I’ve also had some good news. I managed to win an agent critique of a partial, so I’ve e-mailed that out. It’s an agent I queried previously who liked my work, but wasn’t taking on more paranormal clients. I sent her Ghost of a Chance, which is paranormal, but I think it’s not your typical paranormal. Hopefully she’ll be won over by my wonderfulness and take me on anyway. Either way, I’m not holding my breath. But I was giddy. I sent her the partial within minutes of getting the email I won. I hope I didn’t look too eager...
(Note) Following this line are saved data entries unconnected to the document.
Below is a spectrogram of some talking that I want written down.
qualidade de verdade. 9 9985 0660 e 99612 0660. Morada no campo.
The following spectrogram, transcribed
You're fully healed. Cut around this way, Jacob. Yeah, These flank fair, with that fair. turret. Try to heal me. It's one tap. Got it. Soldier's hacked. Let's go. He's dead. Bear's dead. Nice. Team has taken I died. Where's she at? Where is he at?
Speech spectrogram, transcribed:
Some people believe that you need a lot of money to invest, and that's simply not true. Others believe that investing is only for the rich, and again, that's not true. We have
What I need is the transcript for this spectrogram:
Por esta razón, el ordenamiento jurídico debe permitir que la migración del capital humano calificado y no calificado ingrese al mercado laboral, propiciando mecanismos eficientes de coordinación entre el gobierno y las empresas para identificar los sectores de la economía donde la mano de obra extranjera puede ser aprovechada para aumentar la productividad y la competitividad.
I’ve also tried my hand at writing short stories. PM is the Queen, so when I finished, I sent it to her for her blessing. She liked it and encouraged me to send it ASAP. So I did. I have to say it would be nice to see my writing in print (and my name on a check). So, we’ll see what happens with that. I’m already working on a second story. The one thing I’m liking best right now is finishing after 15-20 pages. You get the woo-hoo feeling a lot sooner. With my books, it’s like, great, 20 pages. Only 330 to go.
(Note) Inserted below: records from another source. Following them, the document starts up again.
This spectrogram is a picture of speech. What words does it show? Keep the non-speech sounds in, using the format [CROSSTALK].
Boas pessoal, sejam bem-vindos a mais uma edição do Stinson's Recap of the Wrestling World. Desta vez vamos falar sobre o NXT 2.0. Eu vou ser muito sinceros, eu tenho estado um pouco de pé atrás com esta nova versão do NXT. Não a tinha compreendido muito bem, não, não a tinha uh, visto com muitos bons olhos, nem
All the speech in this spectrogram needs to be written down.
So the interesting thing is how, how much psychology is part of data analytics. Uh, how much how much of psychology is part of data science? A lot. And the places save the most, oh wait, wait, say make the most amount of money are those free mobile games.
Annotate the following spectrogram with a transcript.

I also decided to send GOAC to the Lauries. I may regret it later based on the critique sheets the judges fill out. Very detailed. If I don’t final, I may just not read them. I decided to enter into the mainstream/single title category instead of the paranormal category. I wanted the editor from Berkley to be my final judge if I made it that far. Hopefully they won’t disqualify me as being in the wrong category, but as we all know, my book is a special snowflake – a single title paranormal suspense. If you add the single title to the suspense, that outweighs the paranormal, right? Well, we’ll see.

And no, I haven’t forgotten that I need to finish Red-Handed by the summer. I’ve just hit that point where my Muse Lucinda decides to wander off. These shorter stories seem to be keeping her attention more than the longer ones - like I said, the woo-hoo comes a lot sooner. After this next story gets in the mail, we'll need to get back to the book. Like I did with the writing challenge, I’ll just let her work on whatever scene she wants until we get the basic plot finished, then go back and fill in stuff later. If things are looking bleak come April, I might have to challenge someone to another writing contest. Or Sweat with Sven. Whatever gets words on the page, you know?

Anyway, things seem to be rolling. I think I'm going to post my Circle of 5 status each week so I can be held accountable for having stuff out there. I guess it can be part of my resolution to take better care of my writing career. How about you guys? Are those resolutions still holding up or are you on the February slide back into your old habits? (And yeah, it's February...)


Circle of 5 Status:
4 Agent Queries Still Pending, 2 Rejected
1 Contest Entry Submitted to Lauries
1 Short Story Submitted to Trues